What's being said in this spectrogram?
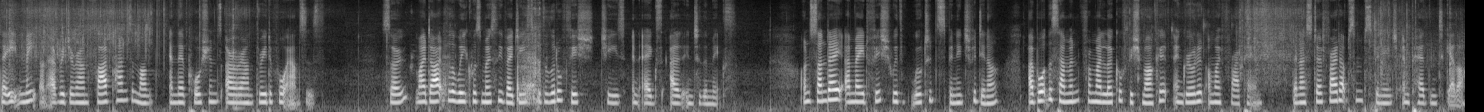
They eat meat on average around five times a month, and their portions are around three to four ounces. So, my diet for the week was mostly veggies with a little fish, cheese, and eggs added into the mix. On Sunday, I made fish with wilted spinach for dinner. I bought the salmon from my local fish market and grilled it on my fry pan. Then I stir fried up some spinach and paired them together.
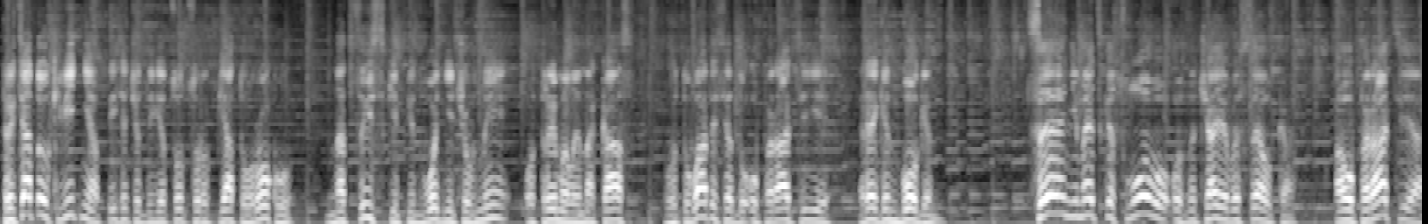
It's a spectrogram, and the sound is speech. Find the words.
30 квітня 1945 року нацистські підводні човни отримали наказ готуватися до операції Регенбоген. Це німецьке слово означає веселка, а операція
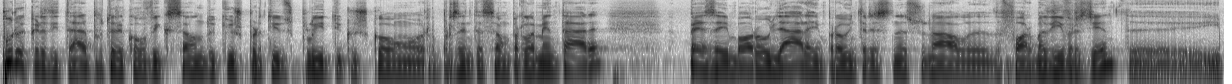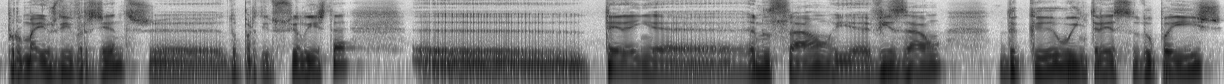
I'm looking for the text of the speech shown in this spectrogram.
Por acreditar, por ter a convicção de que os partidos políticos com representação parlamentar pese embora olharem para o interesse nacional eh, de forma divergente eh, e por meios divergentes eh, do Partido Socialista, terem a, a, noção e a visão de que o interesse do país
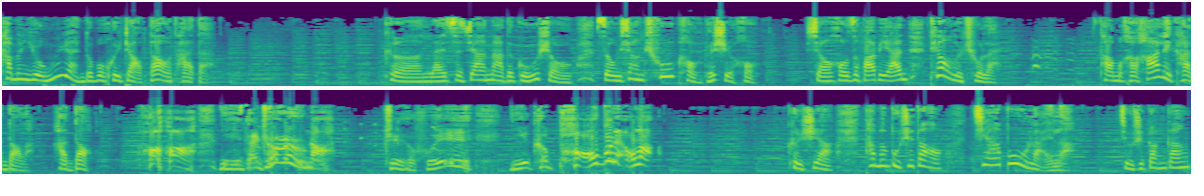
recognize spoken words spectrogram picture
他们永远都不会找到他的。可来自加纳的鼓手走向出口的时候，小猴子法比安跳了出来。汤姆和哈利看到了，喊道：“哈哈，你在这儿呢！这回你可跑不了了。”可是啊，他们不知道加布来了。就是刚刚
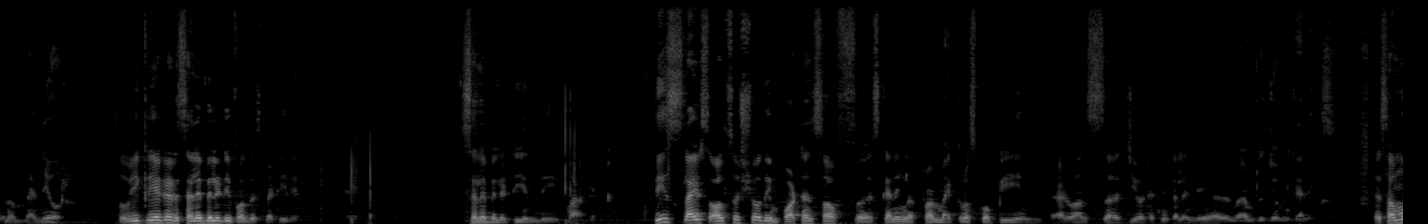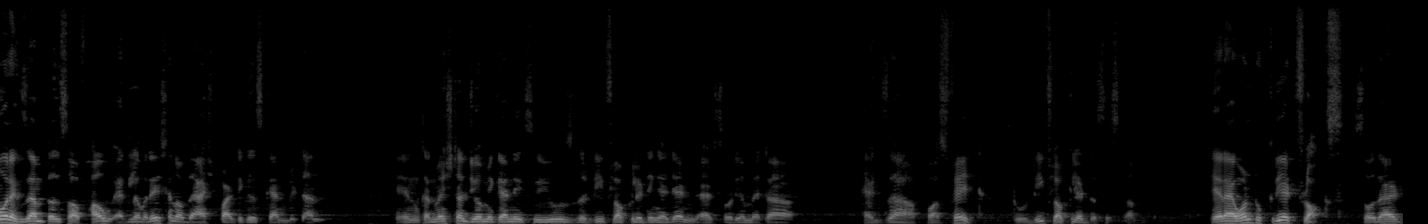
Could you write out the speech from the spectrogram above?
you know manure. So, we created a sellability for this material, sellability in the market. These slides also show the importance of uh, scanning electron microscopy in advanced uh, geotechnical engineering and environmental geomechanics. There are some more examples of how agglomeration of the ash particles can be done. In conventional geomechanics, we use the deflocculating agent at sodium meta hexaphosphate to deflocculate the system. Here I want to create flocks so that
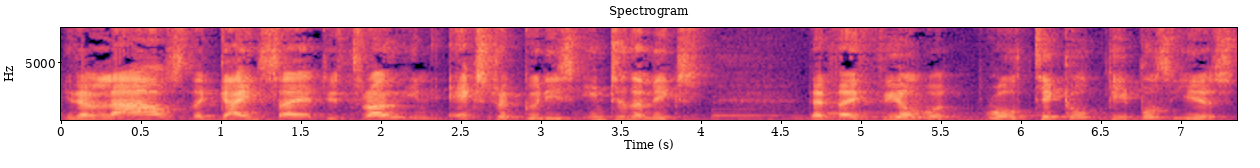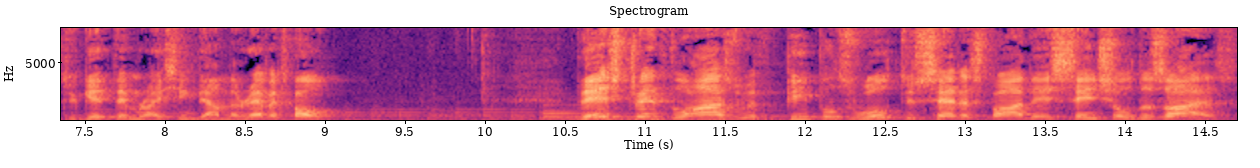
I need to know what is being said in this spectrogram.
it allows the gainsayer to throw in extra goodies into the mix that they feel will, will tickle people's ears to get them racing down the rabbit hole. Their strength lies with people's will to satisfy their sensual desires.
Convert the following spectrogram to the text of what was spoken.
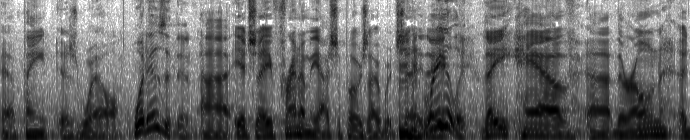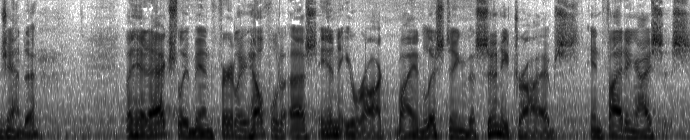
uh, paint as well. What is it then? Uh, it's a frenemy, I suppose I would say. Mm-hmm. Really? They, they have uh, their own agenda. They had actually been fairly helpful to us in Iraq by enlisting the Sunni tribes in fighting ISIS.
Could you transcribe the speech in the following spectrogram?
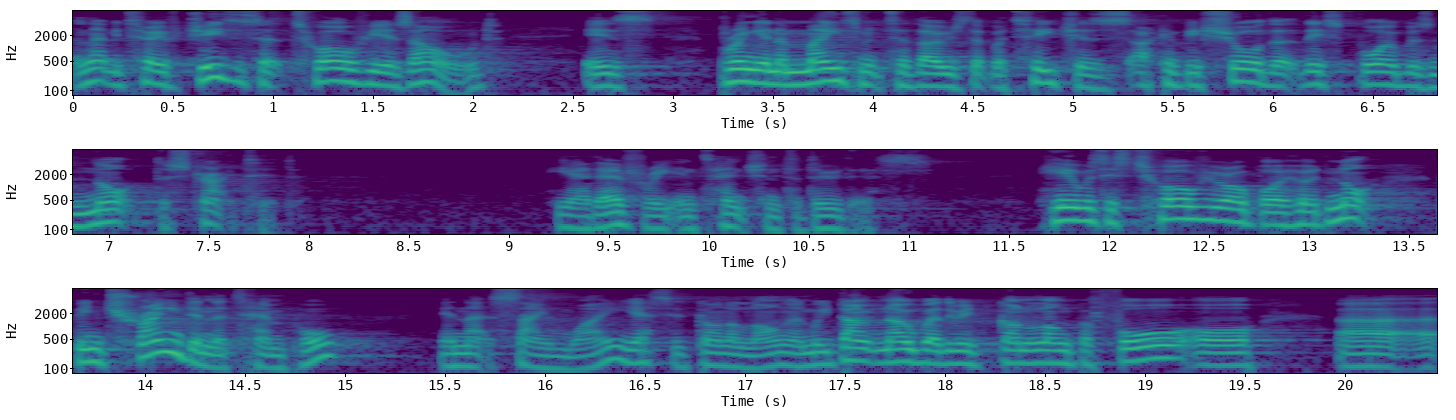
and let me tell you, if Jesus at 12 years old is bringing amazement to those that were teachers, I can be sure that this boy was not distracted. He had every intention to do this. Here was this 12 year old boy who had not been trained in the temple in that same way. Yes, he'd gone along, and we don't know whether he'd gone along before or uh,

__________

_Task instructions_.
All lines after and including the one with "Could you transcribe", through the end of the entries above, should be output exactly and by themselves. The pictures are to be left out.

_Written solution_.
Could you transcribe the speech in the following spectrogram?
and let me tell you, if Jesus at 12 years old is bringing amazement to those that were teachers, I can be sure that this boy was not distracted. He had every intention to do this. Here was this 12 year old boy who had not been trained in the temple in that same way. Yes, he'd gone along, and we don't know whether he'd gone along before or uh,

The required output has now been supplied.